North Minneapolis’s railroad-themed pizza joint may be about to leave the station.
The riverfront site of Broadway Bar & Pizza (2025 West River Road, Mpls., 612-529-7745, broadwaypizza.com) could turn into a seven-story affordable apartment building by 2021, if everything goes according to plan.
Developer Schafer Richardson submitted plans to the City Planning Commission for a 160-unit building overlooking the Mississippi that would replace the pizzeria built there in 1974.
But there’s no closing date just yet for the restaurant.
“We are still making pizza every day,” said Broadway Pizza CEO Jim Kruizenga. “It’s a work in progress, obviously, when you’re doing affordable housing. Everything is a process, and we’re in no big rush to leave.”

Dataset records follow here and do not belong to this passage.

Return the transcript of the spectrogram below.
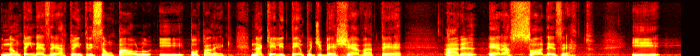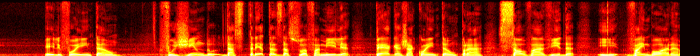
não tem deserto entre São Paulo e Porto Alegre. Naquele tempo, de Becheva até Arã, era só deserto. E ele foi então fugindo das tretas da sua família pega Jacó então para salvar a vida e vai embora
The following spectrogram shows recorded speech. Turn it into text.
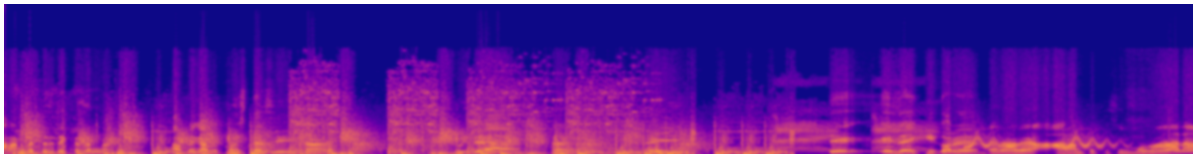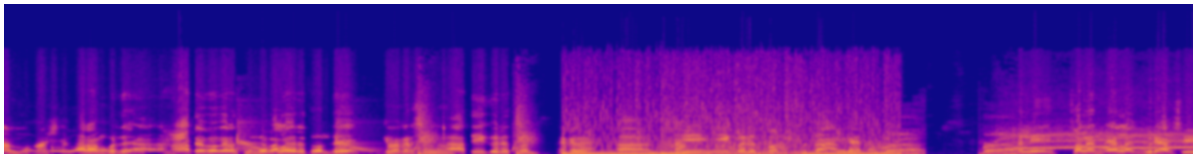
আরাম করতেছি দেখতেছেন না। আপনাকে আমি খুঁজতেছি। হ্যাঁ। বুঝলে হ্যাঁ। এই এই যাই কি আমি আমি আরাম করতেছি মহা আরাম মহা আরাম করতে হাতে বগেরে থন ভালো করে থন দে কিবা করেছেন না হাতে ই করে থন। একেবারে ই করে থন বুঝছা? ঠিক আছে খালি চলেন এলা ঘুরে আসি।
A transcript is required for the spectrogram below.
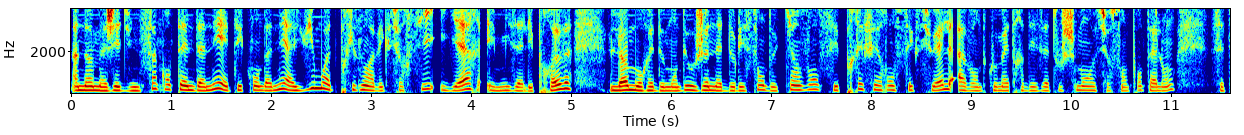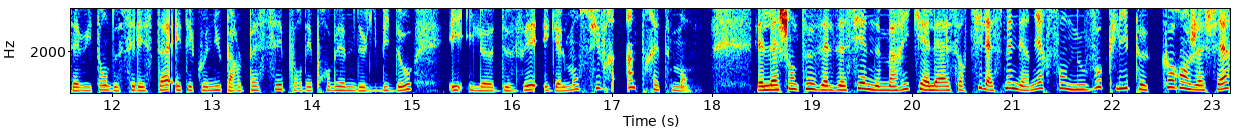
Un homme âgé d'une cinquantaine d'années a été condamné à huit mois de prison avec sursis hier et mis à l'épreuve. L'homme aurait demandé au jeune adolescent de 15 ans ses préférences sexuelles avant de commettre des attouchements sur son pantalon. Cet habitant de Célestat était connu par le passé pour des problèmes de libido et il devait également suivre un traitement. La chanteuse alsacienne Marie Kalla a sorti la semaine dernière son nouveau clip Cor en jachère,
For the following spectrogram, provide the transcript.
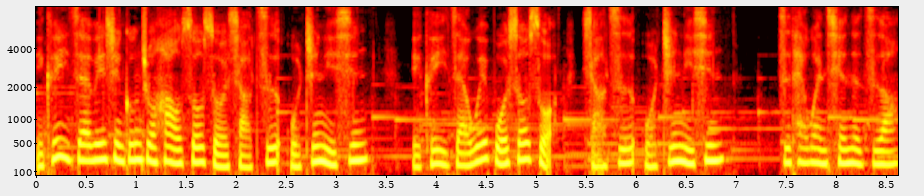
你可以在微信公众号搜索“小资我知你心”，也可以在微博搜索“小资我知你心”，姿态万千的“资”哦。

By his estimate, the change could happen by spring or summer of 2021.
“We’re very early in the process,” said Maureen Michalski, director of development for Schafer Richardson. “It does take time, as any affordable housing deal does.”
Kruizenga and his business partners will remain owners of the hillside property with views of downtown Minneapolis.
“This site is the nexus between development along Broadway to the west toward Robbinsdale, and, if you go across the bridge to the east, a lot of things happening in Northeast,” Michalski said. “This feels like the focal point of all that activity in both directions.”
The property was last sold in 2001 for just over $1 million. As of 2018, Hennepin County property records show the estimated market value at approximately $1.4 million.
“Everything has its time,” Kruizenga said. “It’s in a beautiful location, but the building is very old. It’s an extensive piece of property and we love it. I love it.”
He has fielded a number of offers to develop condos there. “It’s too valuable a property to pass on to the next pizza maker, if you know what I mean,” he said.
Still, he was determined see the land go to affordable housing. “I really want to leave Broadway’s legacy in north Minneapolis. That is important to me, and it’s something the neighborhood can embrace and really want.”
The income limit for all units would be set at 60% of area median income, with the possibility of a further reduction to the income threshold depending on availability of Section 8 vouchers.
Broadway Pizza, a 14-restaurant local chain, began humbly at a nearby north Minneapolis location in 1961. Owner Eddie Peck relocated the first site to the current location over a decade later due to Interstate 94 construction. With its trademark caboose at the corner, the place became a “neighborhood icon,” Kruizenga said.
The new apartment building won’t be zoned for commercial use, and the caboose can’t stay, either. “We’re certainly going to try to preserve it and see if we can find a home for it,” he said.
Kruizenga said a new Broadway Pizza for north Minneapolis could be a consolation, if he can find the right spot.
In the meantime, consider this plenty of notice to make it back to the buffet before anything changes.
“I can tell you this wasn’t an easy decision,” he said.